As a society, we still consider that this is not significant enough to justify recommendations to the population. What about the level of correlation if all these facets were considered at the same time? Faced with risk-free approaches, should we refrain from talking about them? Should we be sure to present higher mortality data to judge the relevance? Where is the risk/benefit assessment?
Pending the creation of a specific antiviral, many hopes have been placed in a candidate vaccine, but this serum does not prevent the transmission of the virus and it is less effective than expected. Proof of this is the accumulation of the doses necessary to prevent serious effects and the closure of places exclusively reserved for QR code holders. We will have to live with the virus, but how?
Unfortunately, we have never been interested in people who recovered without resorting to medical treatment. However, more than 95% of people have recovered thanks to the efficiency of the human body, that is to say thanks to the efficiency of their immune system… What if we could also promote this natural ability? We would have the possibility of giving concrete tools to the population so that they can once again feel responsible for their health.
(1) Joël Monzée, Recherche en santé : un univers d’informations contradictoires, LaPresse.
(2) Pour une large revue scientifique, voir J. Kabat-Zinn, L’éveil des Sciences, Les Arènes, 2005; J. Kabt-Zinn, Au cœur de la tourmente, la pleine conscience : MBSR, la réduction du stress basée sur la mindfulness (trad. de l’anglais), Bruxelles, De Boeck, coll. « Carrefour des Psychothérapies », 2009.
(3) Pour des revues scientifiques, citons notamment S. Renaud, De l’utilité des neurosciences dans la compréhension de la psychothérapie de la dépression, in J. Monzée (dir.) Neurosciences et psychothérapie, Liber, 2009; J. Monzée, Médicaments et performance humaine, Liber, 2010; Dishman et al, 2021, Customary physical activity and odds of depression: a systematic review and meta-analysis of 111 prospective cohort studies. Br J Sports Med. 2021.
(4) Ai, X. and Yang, J. and Lin, Z. and Wan, X. (2021) ‘Mental health and the role of physical activity during the COVID-19 pandemic.’, Frontiers in Psychology: Environmental Psychology, 12, 759987
(5) Par exemple, Uhde M, et al. Intestinal cell damage and systemic immune activation in individuals reporting sensitivity to wheat in the absence of coeliac disease. Gut. 2016 Dec;65(12):1930-1937; Borrelli A et al. Is it time to rethink the burden of non-coeliac gluten sensitivity? A systematic review. Minerva Gastroenterol (Torino), 2021 Dec 21. (ahead of print). PMID: 34929997.

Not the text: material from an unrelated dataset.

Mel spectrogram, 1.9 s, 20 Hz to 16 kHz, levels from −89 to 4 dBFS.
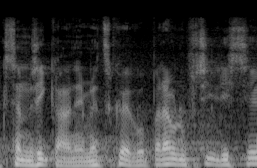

(6) Citons notamment : Kumrungsee T. et al. Potential Role of Vitamin B6 in Ameliorating the Severity of COVID-19 and Its Complications. Front Nutr. 2020 Oct 29;7:562051; Hernández JL et al. Vitamin D Status in Hospitalized Patients with SARS-CoV-2 Infection. J Clin Endocrinol Metab. 2021 Mar 8;106(3):e1343-e1353; Asher A. et al. Blood omega-3 fatty acids and death from COVID-19: A pilot study. Prostaglandins Leukot Essent Fatty Acids. 2021;166:102250; Du Laing G. et al. Course and Survival of COVID-19 Patients with Comorbidities in Relation to the Trace Element Status at Hospital Admission. Nutrients. 2021 Sep 22;13(10):3304; Salazar-Robles E. et al. Association between severity of COVID-19 symptoms and habitual food intake in adult outpatients. BMJ Nutr Prev Health. 2021 Nov 12;4(2):469-478.